Margaret Thatcher looked back on the Conservative Party victory in 1979, sweeping her into the prime minister’s office, and explained that she arrived with “one deliberate intent”: “To change Britain from a dependent to a self-reliant society, from a give-it-to-me to a do-it-yourself nation.” By that measure, she delivered a success story during her tenure of 11 years. A country in retreat, its economy stagnant, battered by high inflation and excessive government intervention, gained new shape, energy and momentum.
The change did not come easily. “Thatcherism” brought sharp spending cuts, an end to subsidies for industries and a tight grip on the money supply. A global recession added to the misery, businesses closing, unemployment soaring, protesters taking to the streets. Conservative colleagues advised a partial retreat. Thatcher held firm, famously noting, in that arch and certain way: “Turn if you like. The lady’s not for turning.”
You do not have to agree with every step that Thatcher took, or the extent to which she pushed, to admire in the wake of her death at age 87 on Monday her steadfastness and her understanding that the rigid thinking of unions and nationalizing industries had been ruinous. In that way, she found an ally in Ronald Reagan, fanning the ideas of entrepreneurial agility, a private sector less burdened by its public counterpart.
A measure of her influence came in the makeover of the Labor Party. Again, like Reagan, she all but required the opposition to adapt, Labor (and the Democratic Party here) actually benefiting as it moved toward the middle.
The president and the prime minister celebrated economic freedom and individual liberty, and rarely so emphatically as when they aimed their words at the Soviet Union. The fall of the Soviet empire was due to developments there more than anything else. Yet Thatcher and Reagan played a part. In addition, Thatcher used the platform to return Britain to a more influential international role.

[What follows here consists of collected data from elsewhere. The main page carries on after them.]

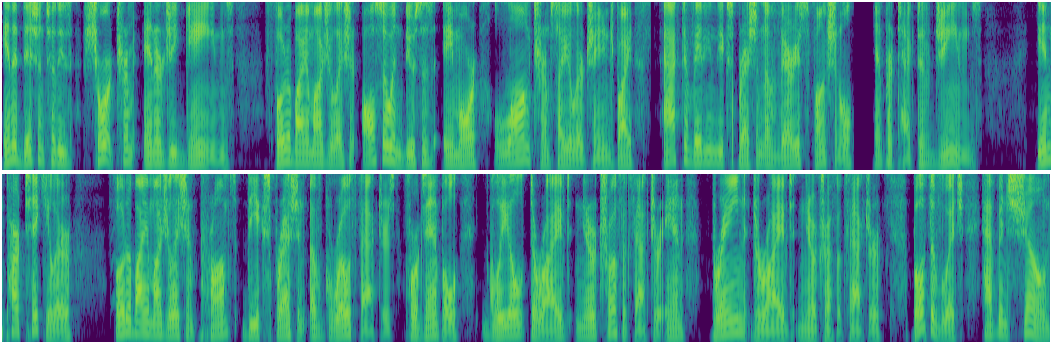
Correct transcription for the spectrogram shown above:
In addition to these short-term energy gains, Photobiomodulation also induces a more long term cellular change by activating the expression of various functional and protective genes. In particular, photobiomodulation prompts the expression of growth factors, for example, glial derived neurotrophic factor and brain derived neurotrophic factor, both of which have been shown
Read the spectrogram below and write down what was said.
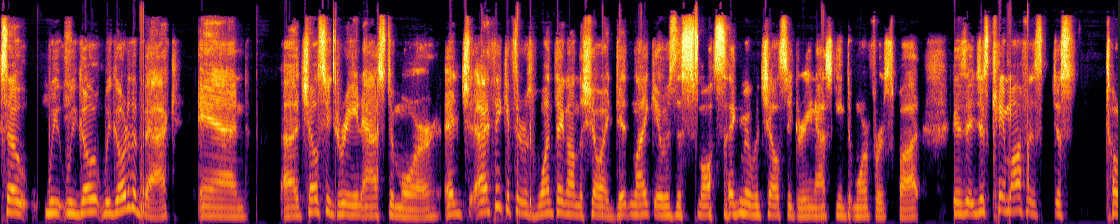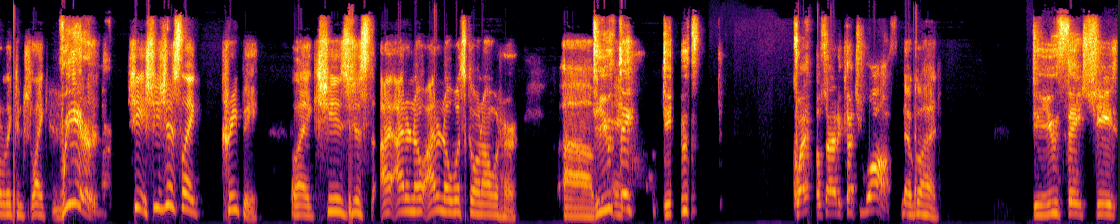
so we we go we go to the back and uh, Chelsea Green asked D'Amore, and I think if there was one thing on the show I didn't like, it was this small segment with Chelsea Green asking D'Amore for a spot because it just came off as just totally like weird. She she's just like creepy. Like she's just I, I don't know I don't know what's going on with her. Um, do you and, think? Do you? I'm sorry to cut you off. No, go ahead. Do you think she's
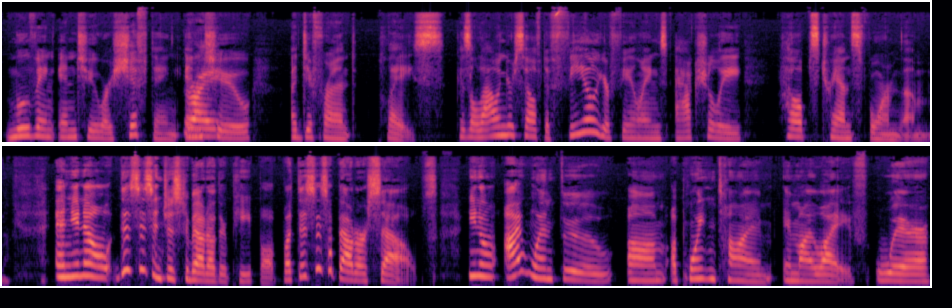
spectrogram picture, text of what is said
moving into or shifting Right. into a different place because allowing yourself to feel your feelings actually helps transform them. And you know, this isn't just about other people, but this is about ourselves. You know, I went through um, a point in time in my life where,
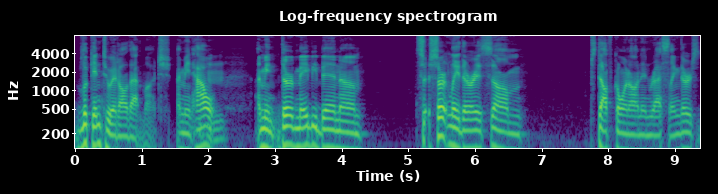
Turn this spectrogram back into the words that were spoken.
look into it all that much. I mean, how I mean, there maybe been um cer- certainly there is some stuff going on in wrestling. There's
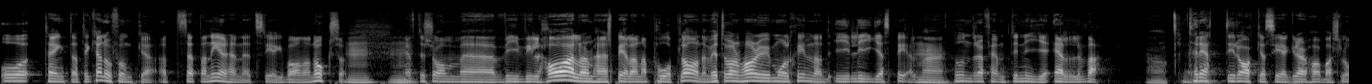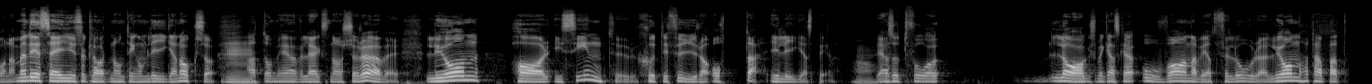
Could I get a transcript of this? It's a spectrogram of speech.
och tänkt att det kan nog funka att sätta ner henne ett steg i banan också. Mm, Eftersom eh, vi vill ha alla de här spelarna på planen. Vet du vad de har i målskillnad i ligaspel? Nej. 159-11. Okej. 30 raka segrar har Barcelona. Men det säger ju såklart någonting om ligan också. Att de är överlägsna och kör över. Lyon har i sin tur 74-8 i ligaspel. Det är alltså två lag som är ganska ovana vid att förlora. Lyon har tappat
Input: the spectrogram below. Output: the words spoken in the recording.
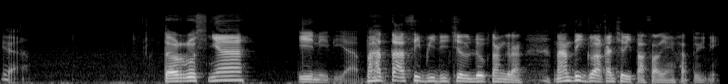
Ya. Terusnya ini dia batasi BD Ciledug Tangerang. Nanti gue akan cerita soal yang satu ini.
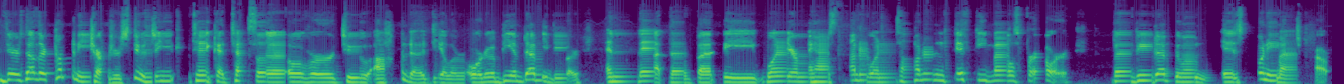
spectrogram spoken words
there's other company chargers too. So you can take a Tesla over to a Honda dealer or to a BMW dealer, and they got the but the one near my house, the Honda one, is 150 miles per hour. But the BMW one is 20 miles per hour.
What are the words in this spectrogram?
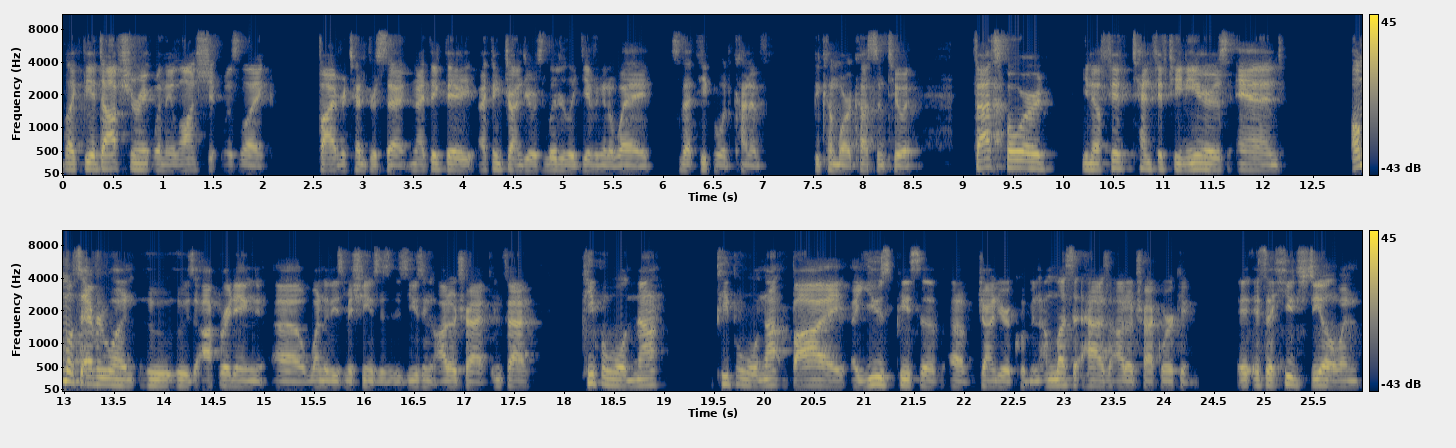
like the adoption rate when they launched it was like five or ten percent, and I think they, I think John Deere was literally giving it away so that people would kind of become more accustomed to it. Fast forward, you know, 10, 15 years, and almost everyone who who's operating uh, one of these machines is, is using AutoTrac. In fact, people will not people will not buy a used piece of, of John Deere equipment unless it has AutoTrac working. It, it's a huge deal when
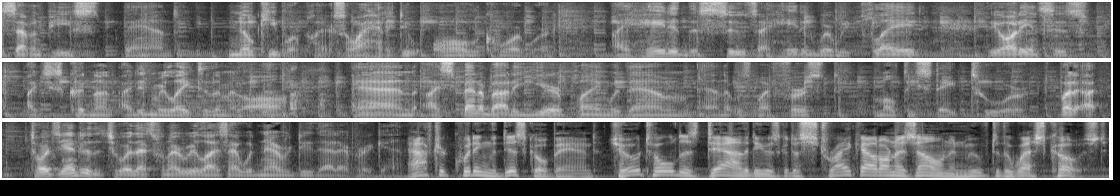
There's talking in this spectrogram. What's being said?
seven piece band, no keyboard player, so I had to do all the chord work. I hated the suits, I hated where we played. The audiences, I just could not, I didn't relate to them at all. And I spent about a year playing with them, and it was my first multi state tour. But uh, towards the end of the tour, that's when I realized I would never do that ever again. After quitting the disco band, Joe told his dad that he was going to strike out on his own and move to the West Coast.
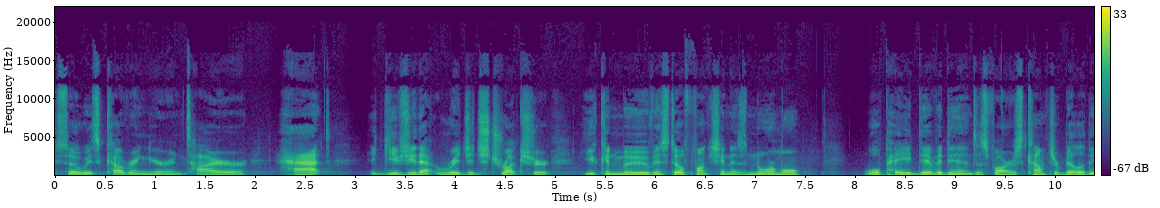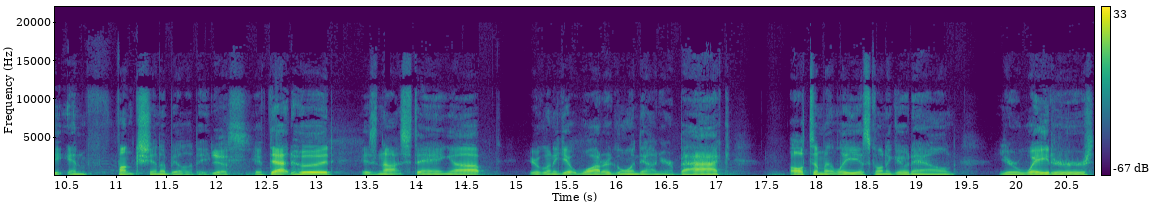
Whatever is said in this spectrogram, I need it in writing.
so it's covering your entire hat. It gives you that rigid structure. You can move and still function as normal. Will pay dividends as far as comfortability and functionability. Yes. If that hood is not staying up, you're going to get water going down your back. Ultimately, it's going to go down your waders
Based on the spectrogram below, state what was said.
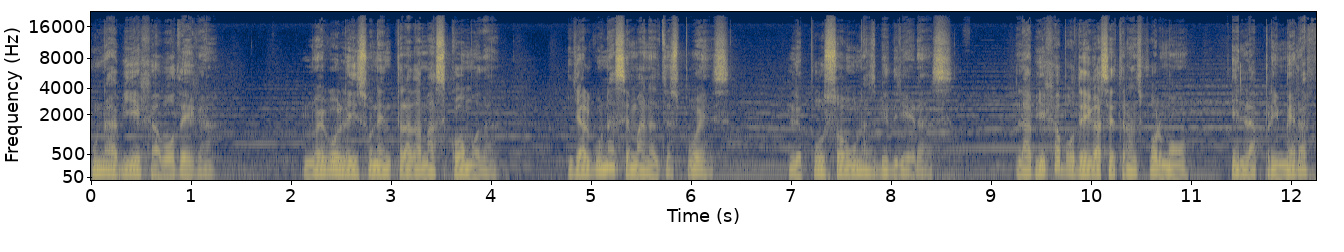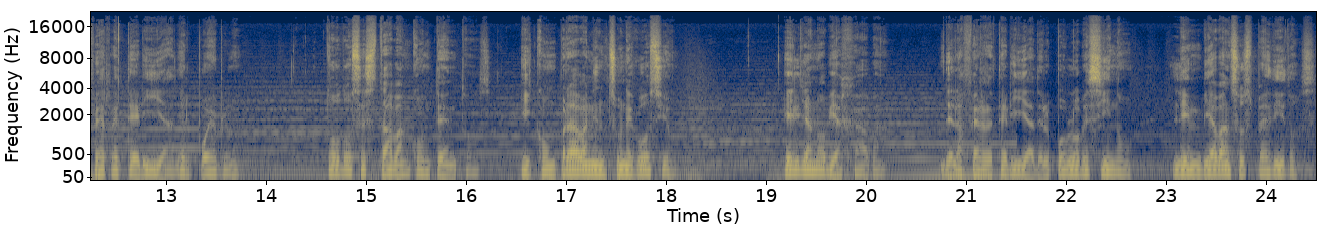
una vieja bodega. Luego le hizo una entrada más cómoda y algunas semanas después le puso unas vidrieras. La vieja bodega se transformó en la primera ferretería del pueblo. Todos estaban contentos y compraban en su negocio. Él ya no viajaba. De la ferretería del pueblo vecino le enviaban sus pedidos,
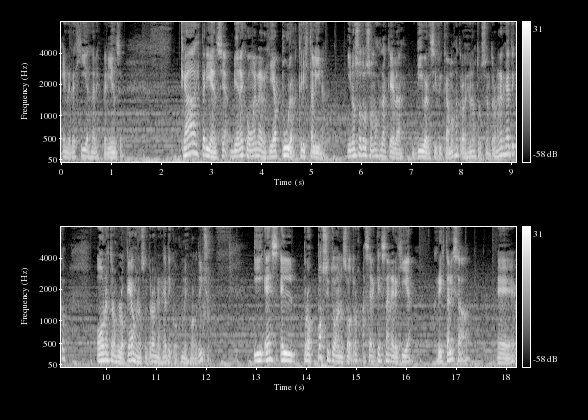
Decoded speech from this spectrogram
energías de la experiencia. Cada experiencia viene con una energía pura, cristalina, y nosotros somos la que la diversificamos a través de nuestros centros energéticos o nuestros bloqueos en los centros energéticos, mejor dicho. Y es el propósito de nosotros hacer que esa energía cristalizada, eh,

It mattered when she said: “I like Mr. [Mikhail] Gorbachev. We can do business together.”
“I am not a consensus politician. I am a conviction politician,” Thatcher would say. Britain needed a leader who would press in a new direction, her determination apparent in taking the fight to Argentina over the Falklands, or Malvinas, Islands. Yet just as her predecessors became vulnerable through misjudgments, so did she.
By her third term, she had lost patience with contrary views within her camp, insisting on her way as she sought to remake education and health care, or expressed disdain for the necessary and inevitable, greater integration with Europe. She did not adapt, Conservatives unceremoniously ousting the first woman to serve a prime minister. Then again, Margaret Thatcher already had changed Britain, her “one deliberate intent.”